TASK OBJECTIVE:
The answer must be an exact copy of the records, with every picture removed.

DATA UNDER STUDY:

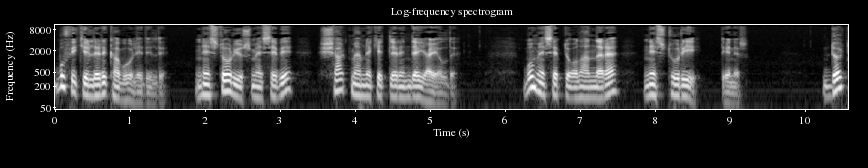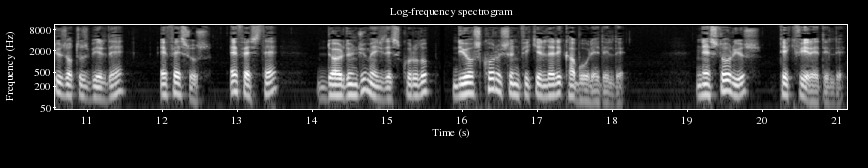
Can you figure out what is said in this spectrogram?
Bu fikirleri kabul edildi. Nestorius mezhebi şark memleketlerinde yayıldı. Bu mezhepte olanlara Nesturi denir. 431'de Efesus, Efes'te dördüncü meclis kurulup Dioskorus'un fikirleri kabul edildi. Nestorius tekfir edildi.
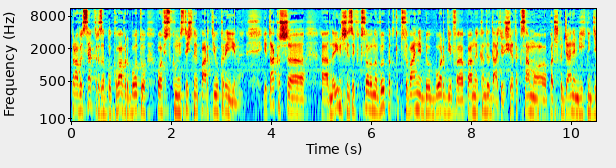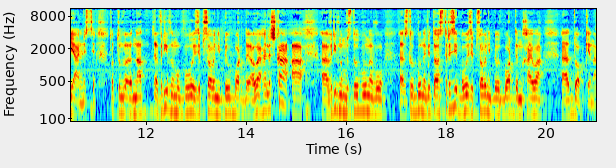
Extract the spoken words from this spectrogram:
Правий сектор заблокував роботу Офісу Комуністичної партії України. І також е, е, на Рівненщині зафіксовано випадки псування білбордів е, певних кандидатів, ще так само перешкоджанням їхньої діяльності. Тобто на, в Рівному були зіпсовані білборди Олега Ляшка, а в Рівному з Долбунові та Острозі були зіпсовані білборди Михайла Добкіна.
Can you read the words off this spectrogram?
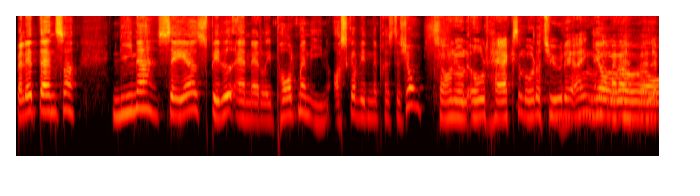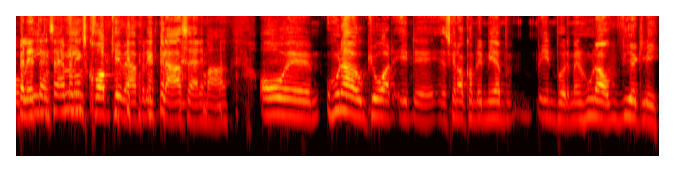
balletdanser, Nina Sayers, spillet af Natalie Portman i en Oscar-vindende præstation. Så er hun jo en old hack som 28 der, ikke? Jo, man er balletdanser, er man ikke? krop kan i hvert fald ikke klare særlig meget. Og øh, hun har jo gjort et, øh, jeg skal nok komme lidt mere ind på det, men hun har jo virkelig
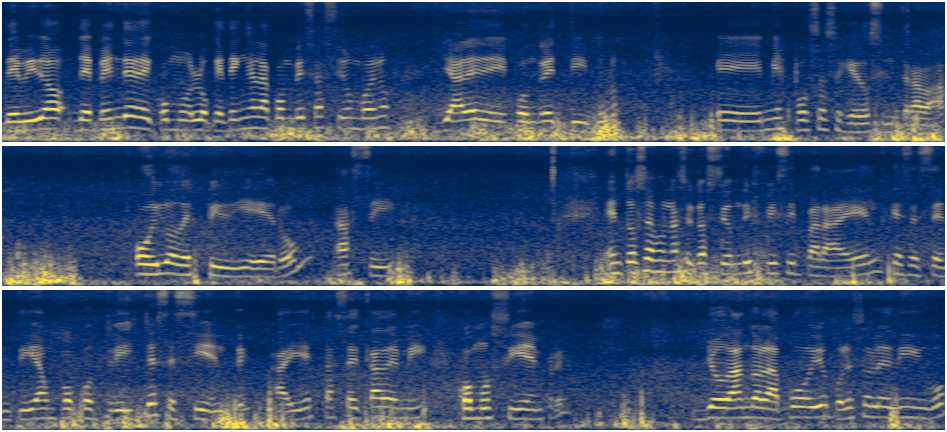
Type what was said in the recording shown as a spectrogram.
debido, depende de cómo lo que tenga en la conversación, bueno, ya le pondré el título. Eh, mi esposa se quedó sin trabajo. Hoy lo despidieron, así, entonces es una situación difícil para él, que se sentía un poco triste, se siente, ahí está cerca de mí, como siempre, yo dando el apoyo, por eso le digo,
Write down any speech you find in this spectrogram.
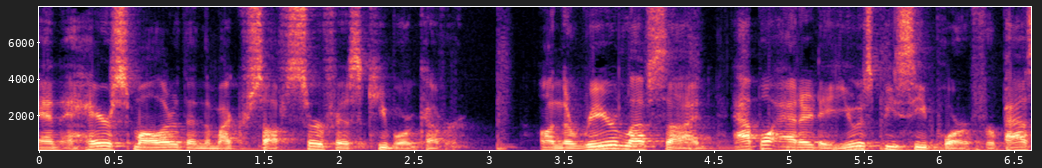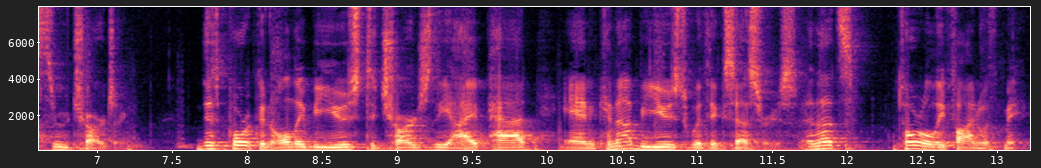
and a hair smaller than the Microsoft Surface keyboard cover. On the rear left side, Apple added a USB-C port for pass-through charging. This port can only be used to charge the iPad and cannot be used with accessories, and that's totally fine with me.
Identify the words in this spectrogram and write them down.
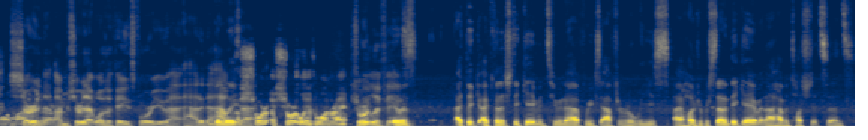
Oh my sure that I'm sure that was a phase for you. How, how did that? Literally- how was A that? short, a short-lived one, right? Short-lived phase. It was. I think I finished the game in two and a half weeks after release. I 100 of the game and I haven't touched it since.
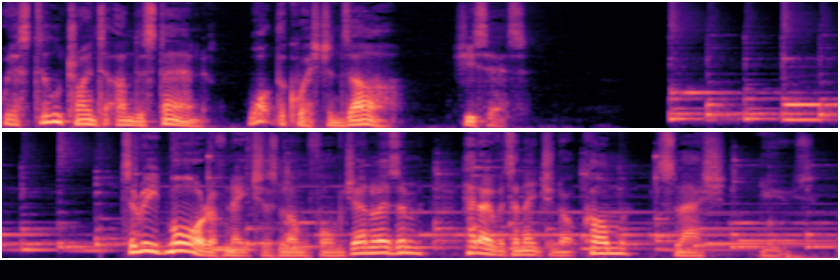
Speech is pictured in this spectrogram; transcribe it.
we're still trying to understand what the questions are, she says. To read more of Nature's long-form journalism, head over to nature.com/news.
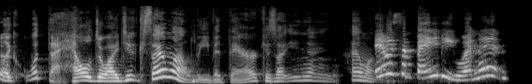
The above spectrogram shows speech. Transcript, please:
like, what the hell do I do? Because I don't want to leave it there because I you know I don't want. It was a baby, wasn't it?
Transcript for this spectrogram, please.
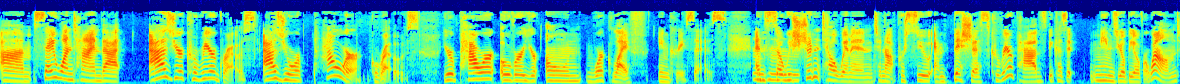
um, say one time that as your career grows, as your power grows, your power over your own work life increases. And so we shouldn't tell women to not pursue ambitious career paths because it means you'll be overwhelmed.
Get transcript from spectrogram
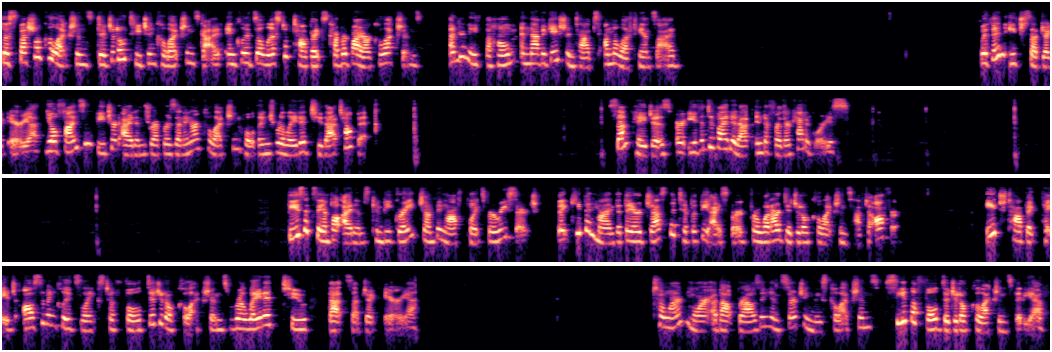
The Special Collections Digital Teaching Collections Guide includes a list of topics covered by our collections underneath the Home and Navigation tabs on the left-hand side. Within each subject area, you'll find some featured items representing our collection holdings related to that topic. Some pages are even divided up into further categories. These example items can be great jumping off points for research, but keep in mind that they are just the tip of the iceberg for what our digital collections have to offer. Each topic page also includes links to full digital collections related to that subject area. To learn more about browsing and searching these collections, see the full digital collections video.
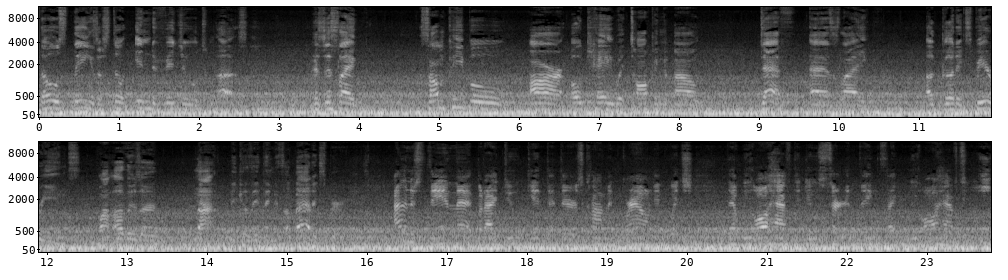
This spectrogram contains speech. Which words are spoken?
those things are still individual to us. It's just like some people are okay with talking about death as like a good experience, while others are not because they think it's a bad experience. I understand that, but I do get that there's common ground in which that we all have to do certain things. Like we all have to eat,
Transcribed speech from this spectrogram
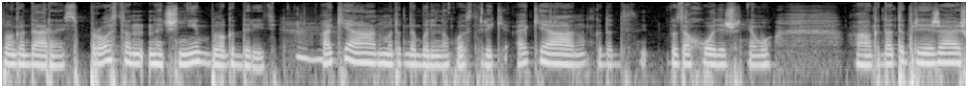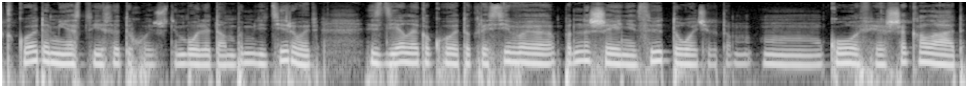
благодарность. Просто начни благодарить. Mm-hmm. Океан, мы тогда были на Коста-Рике, океан, когда ты заходишь в него, когда ты приезжаешь в какое-то место, если ты хочешь, тем более там помедитировать, сделай какое-то красивое подношение, цветочек, там, кофе, шоколад.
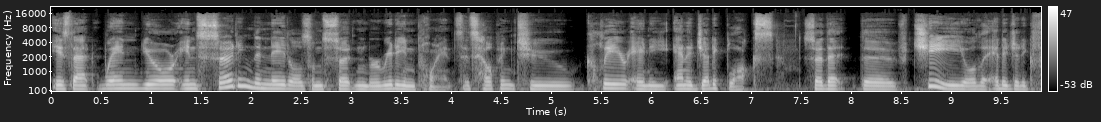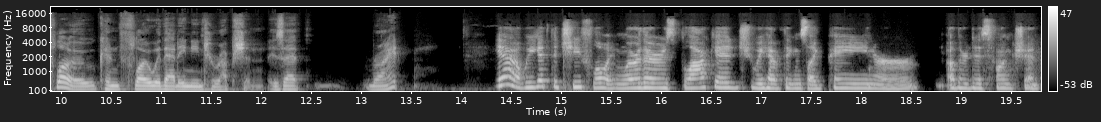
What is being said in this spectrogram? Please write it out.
is that when you're inserting the needles on certain meridian points, it's helping to clear any energetic blocks so that the chi or the energetic flow can flow without any interruption. Is that right? Yeah, we get the chi flowing. Where there's blockage, we have things like pain or other dysfunction.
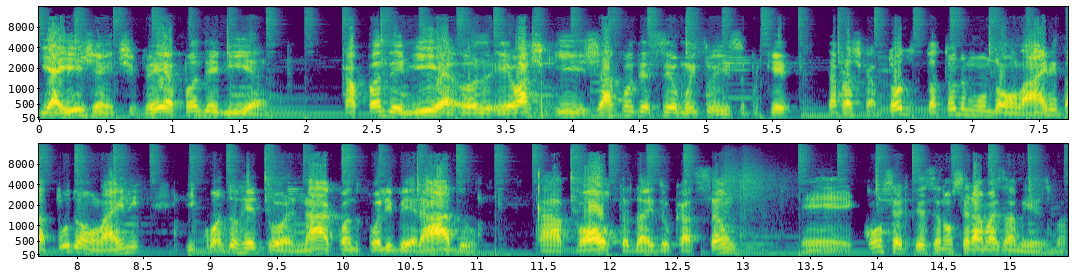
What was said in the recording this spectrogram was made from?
E aí, gente, veio a pandemia com a pandemia, eu acho que já aconteceu muito isso, porque tá praticamente todo, tá todo mundo online, tá tudo online, e quando retornar, quando for liberado a volta da educação, é, com certeza não será mais a mesma.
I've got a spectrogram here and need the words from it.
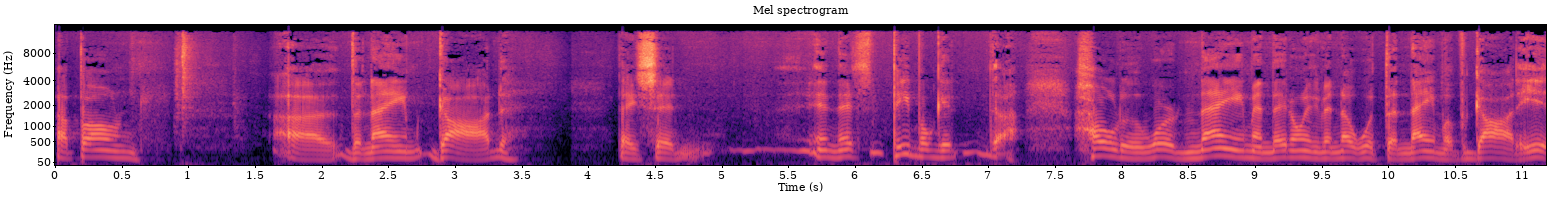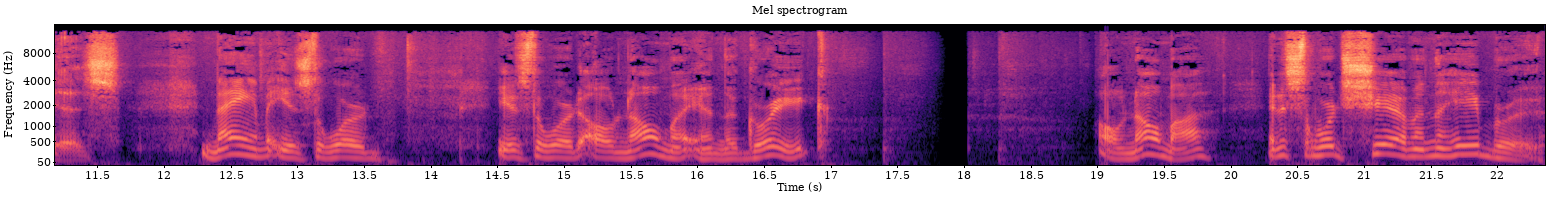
upon uh, the name God. They said, and this, people get the hold of the word name and they don't even know what the name of God is. Name is the word is the word onoma in the Greek. Onoma, and it's the word Shem in the Hebrew.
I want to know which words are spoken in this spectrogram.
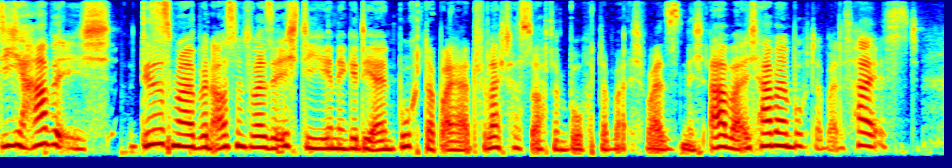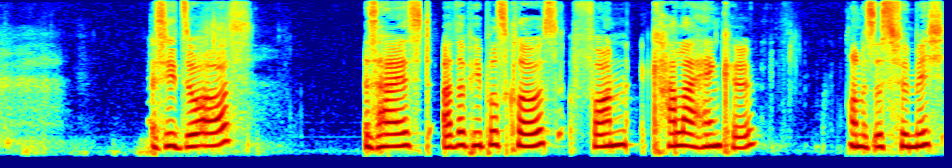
Die habe ich. Dieses Mal bin ausnahmsweise ich diejenige, die ein Buch dabei hat. Vielleicht hast du auch ein Buch dabei, ich weiß es nicht. Aber ich habe ein Buch dabei. Das heißt es sieht so aus. Es heißt Other People's Clothes von Carla Henkel. Und es ist für mich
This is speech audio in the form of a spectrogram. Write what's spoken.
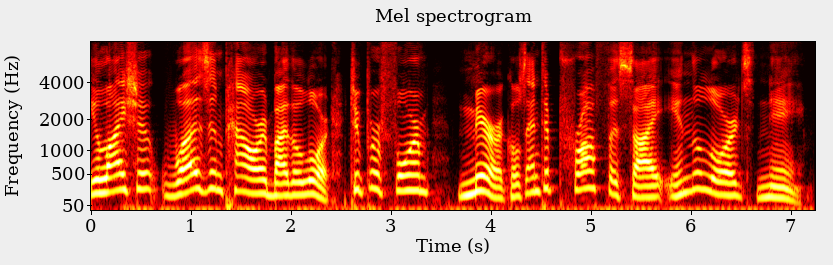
Elisha was empowered by the Lord to perform miracles and to prophesy in the Lord's name.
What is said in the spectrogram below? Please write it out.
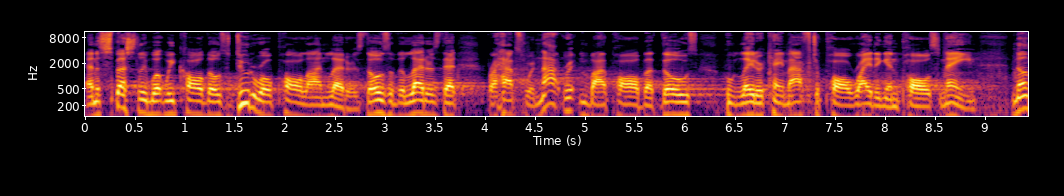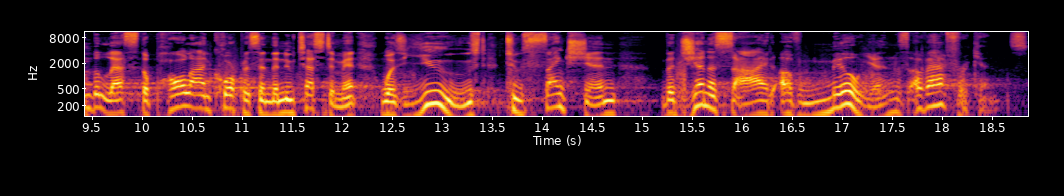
and especially what we call those Deutero-Pauline letters. Those are the letters that perhaps were not written by Paul, but those who later came after Paul, writing in Paul's name. Nonetheless, the Pauline corpus in the New Testament was used to sanction the genocide of millions of Africans.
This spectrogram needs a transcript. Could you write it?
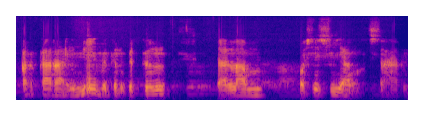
perkara ini betul-betul dalam posisi yang seharusnya.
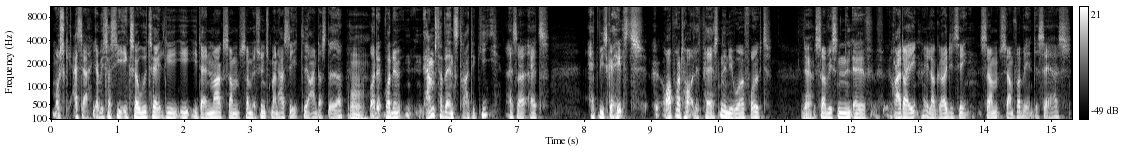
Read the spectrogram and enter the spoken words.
Måske, altså, jeg vil så sige, ikke så udtalt i, i, i Danmark, som, som jeg synes, man har set det andre steder, mm. hvor, det, hvor det nærmest har været en strategi, altså at, at vi skal helst opretholde et passende niveau af frygt, ja. så vi sådan, øh, retter ind eller gør de ting, som, som forventes af os.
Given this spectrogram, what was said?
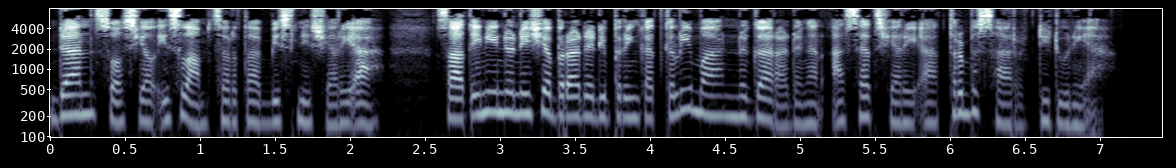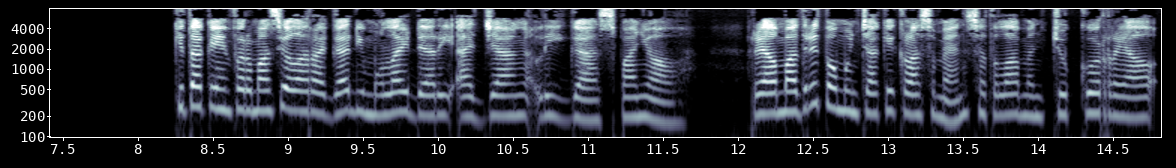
dan sosial Islam serta bisnis syariah. Saat ini Indonesia berada di peringkat kelima negara dengan aset syariah terbesar di dunia. Kita ke informasi olahraga dimulai dari ajang Liga Spanyol. Real Madrid memuncaki klasemen setelah mencukur Real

OUTPUT FOR THIS TASK:
Can you figure out what is said in this spectrogram?
Bu fikirleri kabul edildi. Nestorius mezhebi şark memleketlerinde yayıldı. Bu mezhepte olanlara Nesturi denir. 431'de Efesus, Efes'te dördüncü meclis kurulup Dioskorus'un fikirleri kabul edildi. Nestorius tekfir edildi.
Extract the spoken words from this spectrogram:
Правий сектор заблокував роботу Офісу Комуністичної партії України. І також е, е, на Рівненщині зафіксовано випадки псування білбордів е, певних кандидатів, ще так само перешкоджанням їхньої діяльності. Тобто на, в Рівному були зіпсовані білборди Олега Ляшка, а в Рівному з Долбунові та Острозі були зіпсовані білборди Михайла Добкіна.
Can you read the words off this spectrogram?
balletdanser, Nina Sayers, spillet af Natalie Portman i en Oscar-vindende præstation. Så er hun jo en old hack som 28 der, ikke? Jo, man er balletdanser, er man ikke? krop kan i hvert fald ikke klare særlig meget. Og øh, hun har jo gjort et, øh, jeg skal nok komme lidt mere ind på det, men hun har jo virkelig
Type what was said in the recording shown as a spectrogram.
debido, depende de cómo lo que tenga en la conversación, bueno, ya le pondré el título. Eh, mi esposa se quedó sin trabajo. Hoy lo despidieron, así, entonces es una situación difícil para él, que se sentía un poco triste, se siente, ahí está cerca de mí, como siempre, yo dando el apoyo, por eso le digo,
Write down any speech you find in this spectrogram.
and a hair smaller than the Microsoft Surface keyboard cover. On the rear left side, Apple added a USB-C port for pass-through charging. This port can only be used to charge the iPad and cannot be used with accessories, and that's totally fine with me.
Identify the words in this spectrogram and write them down.
Oh my sure that I'm sure that was a phase for you. How, how did that? Literally- how was A that? short, a short-lived one, right? Short-lived phase. It was. I think I finished the game in two and a half weeks after release. I 100 of the game and I haven't touched it since.
Speech is pictured in this spectrogram; transcribe it.
we're still trying to understand what the questions are, she says. To read more of Nature's long-form journalism, head over to nature.com/news.
The above spectrogram shows speech. Transcript, please:
like, what the hell do I do? Because I don't want to leave it there because I you know I don't want. It was a baby, wasn't it?
Transcript for this spectrogram, please.
um, say one time that as your career grows, as your power grows, your power over your own work life increases. And so we shouldn't tell women to not pursue ambitious career paths because it means you'll be overwhelmed.
Get transcript from spectrogram
The Special Collections Digital Teaching Collections Guide includes a list of topics covered by our collections underneath the Home and Navigation tabs on the left-hand side. Within each subject area, you'll find some featured items representing our collection holdings related to that topic. Some pages are even divided up into further categories. These example items can be great jumping off points for research, but keep in mind that they are just the tip of the iceberg for what our digital collections have to offer. Each topic page also includes links to full digital collections related to that subject area. To learn more about browsing and searching these collections, see the full digital collections video.
This spectrogram contains speech. Which words are spoken?
those things are still individual to us. It's just like some people are okay with talking about death as like a good experience, while others are not because they think it's a bad experience. I understand that, but I do get that there's common ground in which that we all have to do certain things. Like we all have to eat,
Transcribed speech from this spectrogram
благодарность. Просто начни благодарить. Mm-hmm. Океан, мы тогда были на Коста-Рике, океан, когда ты заходишь в него, когда ты приезжаешь в какое-то место, если ты хочешь, тем более там помедитировать, сделай какое-то красивое подношение, цветочек, там, кофе, шоколад.
What is being said in this spectrogram? Please write it out.
is that when you're inserting the needles on certain meridian points, it's helping to clear any energetic blocks so that the chi or the energetic flow can flow without any interruption. Is that right? Yeah, we get the chi flowing. Where there's blockage, we have things like pain or other dysfunction.
What was said in the recording this spectrogram was made from?
E aí, gente, veio a pandemia com a pandemia, eu acho que já aconteceu muito isso, porque tá praticamente todo, tá todo mundo online, tá tudo online, e quando retornar, quando for liberado a volta da educação, é, com certeza não será mais a mesma.
I've got a spectrogram here and need the words from it.
upon uh, the name God. They said, and this, people get the hold of the word name and they don't even know what the name of God is. Name is the word is the word onoma in the Greek. Onoma, and it's the word Shem in the Hebrew.
I want to know which words are spoken in this spectrogram.
Die habe ich. Dieses Mal bin ausnahmsweise ich diejenige, die ein Buch dabei hat. Vielleicht hast du auch ein Buch dabei, ich weiß es nicht. Aber ich habe ein Buch dabei. Das heißt es sieht so aus. Es heißt Other People's Clothes von Carla Henkel. Und es ist für mich
This is speech audio in the form of a spectrogram. Write what's spoken.
Elisha was empowered by the Lord to perform miracles and to prophesy in the Lord's name.
What is said in the spectrogram below? Please write it out.
and especially what we call those Deutero-Pauline letters. Those are the letters that perhaps were not written by Paul, but those who later came after Paul, writing in Paul's name. Nonetheless, the Pauline corpus in the New Testament was used to sanction the genocide of millions of Africans.
This spectrogram needs a transcript. Could you write it?
perkara ini betul-betul dalam posisi yang seharusnya.
Read the spectrogram and enter the spoken words.
Måske, altså, jeg vil så sige, ikke så udtalt i, i, i Danmark, som, som jeg synes, man har set det andre steder, mm. hvor, det, hvor det nærmest har været en strategi, altså at, at vi skal helst opretholde et passende niveau af frygt, ja. så vi sådan, øh, retter ind eller gør de ting, som, som forventes af os.
Given this spectrogram, what was said?
dan sosial Islam serta bisnis syariah. Saat ini Indonesia berada di peringkat kelima negara dengan aset syariah terbesar di dunia. Kita ke informasi olahraga dimulai dari ajang Liga Spanyol. Real Madrid memuncaki klasemen setelah mencukur Real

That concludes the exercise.